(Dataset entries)
________________________

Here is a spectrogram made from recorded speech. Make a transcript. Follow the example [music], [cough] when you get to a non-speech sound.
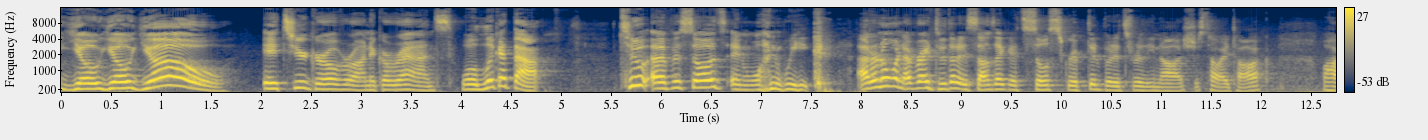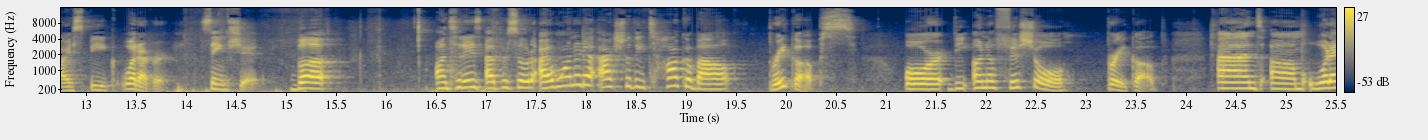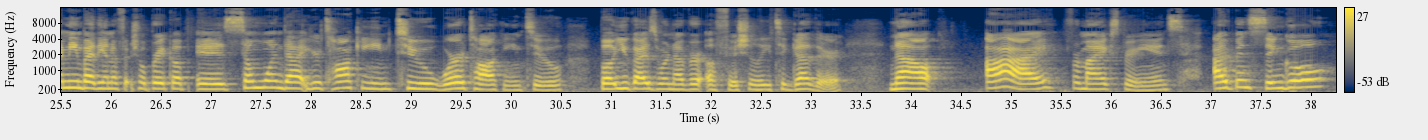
Yo, yo, yo! It's your girl, Veronica Rance. Well, look at that. Two episodes in [laughs] one week. I don't know, whenever I do that, it sounds like it's so scripted, but it's really not. It's just how I talk or how I speak, whatever. Same shit. But on today's episode, I wanted to actually talk about breakups or the unofficial breakup. And um, what I mean by the unofficial breakup is someone that you're talking to, were talking to, but you guys were never officially together. Now, I, from my experience, I've been single,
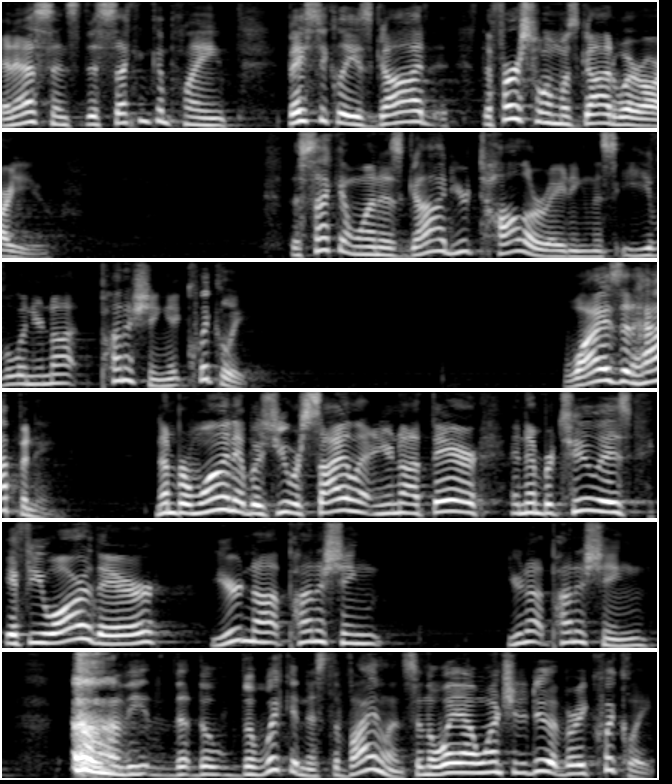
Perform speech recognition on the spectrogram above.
In essence, this second complaint basically is God, the first one was, God, where are you? The second one is, God, you're tolerating this evil and you're not punishing it quickly. Why is it happening? Number one, it was you were silent and you're not there. And number two is if you are there, you're not punishing, you're not punishing the, the, the, the wickedness, the violence, and the way I want you to do it very quickly.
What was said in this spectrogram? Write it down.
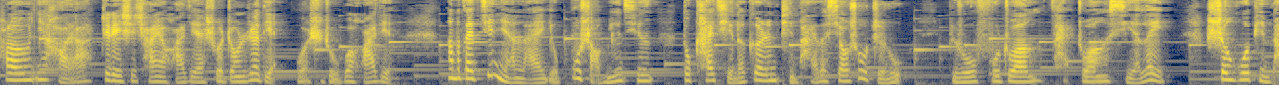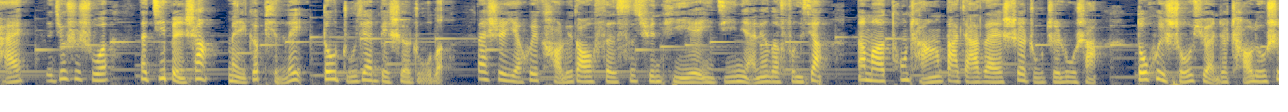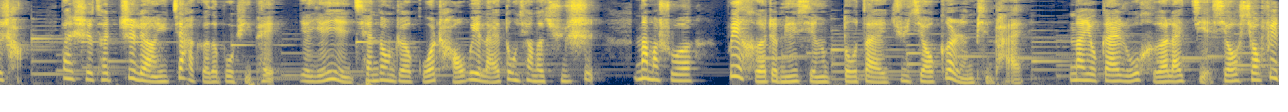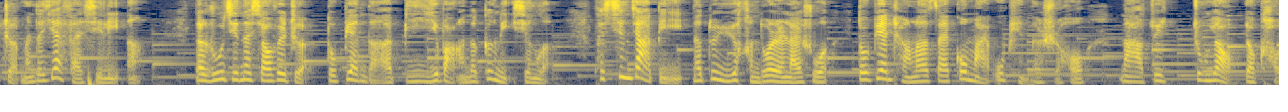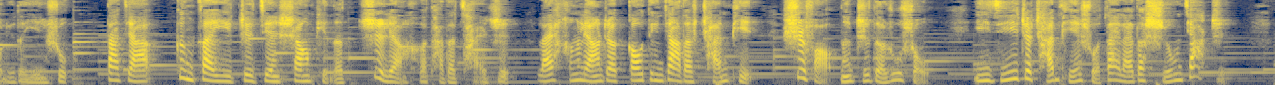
Hello，你好呀，这里是长野华姐说中热点，我是主播华姐。那么在近年来，有不少明星都开启了个人品牌的销售之路，比如服装、彩妆、鞋类、生活品牌，也就是说，那基本上每个品类都逐渐被涉足了。但是也会考虑到粉丝群体以及年龄的风向。那么通常大家在涉足之路上都会首选着潮流市场，但是它质量与价格的不匹配，也隐隐牵动着国潮未来动向的趋势。那么说，为何这明星都在聚焦个人品牌？那又该如何来解消消费者们的厌烦心理呢？那如今的消费者都变得比以往的更理性了，它性价比那对于很多人来说。都变成了在购买物品的时候，那最重要要考虑的因素。大家更在意这件商品的质量和它的材质，来衡量这高定价的产品是否能值得入手，以及这产品所带来的使用价值。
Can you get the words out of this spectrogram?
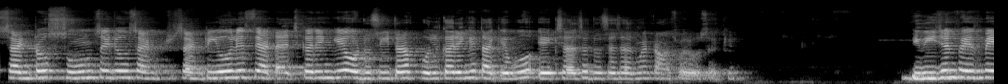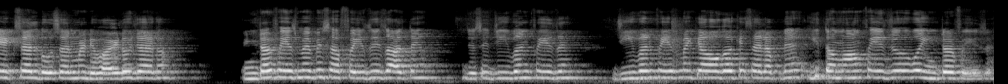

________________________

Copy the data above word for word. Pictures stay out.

Here is a spectrogram made from recorded speech. Make a transcript. Follow the example [music], [cough] when you get to a non-speech sound.
Yo, yo, yo! It's your girl, Veronica Rance. Well, look at that. Two episodes in [laughs] one week. I don't know, whenever I do that, it sounds like it's so scripted, but it's really not. It's just how I talk or how I speak, whatever. Same shit. But on today's episode, I wanted to actually talk about breakups or the unofficial breakup. And um, what I mean by the unofficial breakup is someone that you're talking to, were talking to, but you guys were never officially together. Now, I, from my experience, I've been single,
Perform speech recognition on the spectrogram above.
In essence, this second complaint basically is God, the first one was, God, where are you? The second one is, God, you're tolerating this evil and you're not punishing it quickly. Why is it happening? Number one, it was you were silent and you're not there. And number two is if you are there, you're not punishing, you're not punishing the, the, the, the wickedness, the violence, and the way I want you to do it very quickly.
What was said in this spectrogram? Write it down.
Hello，你好呀，这里是长野华姐说中热点，我是主播华姐。那么在近年来，有不少明星都开启了个人品牌的销售之路，比如服装、彩妆、鞋类、生活品牌，也就是说，那基本上每个品类都逐渐被涉足了。但是也会考虑到粉丝群体以及年龄的风向。那么通常大家在涉足之路上都会首选着潮流市场，但是它质量与价格的不匹配，也隐隐牵动着国潮未来动向的趋势。那么说，为何这明星都在聚焦个人品牌？那又该如何来解消消费者们的厌烦心理呢？那如今的消费者都变得比以往的更理性了，它性价比那对于很多人来说。都变成了在购买物品的时候，那最重要要考虑的因素。大家更在意这件商品的质量和它的材质，来衡量这高定价的产品是否能值得入手，以及这产品所带来的使用价值。
Can you get the words out of this spectrogram?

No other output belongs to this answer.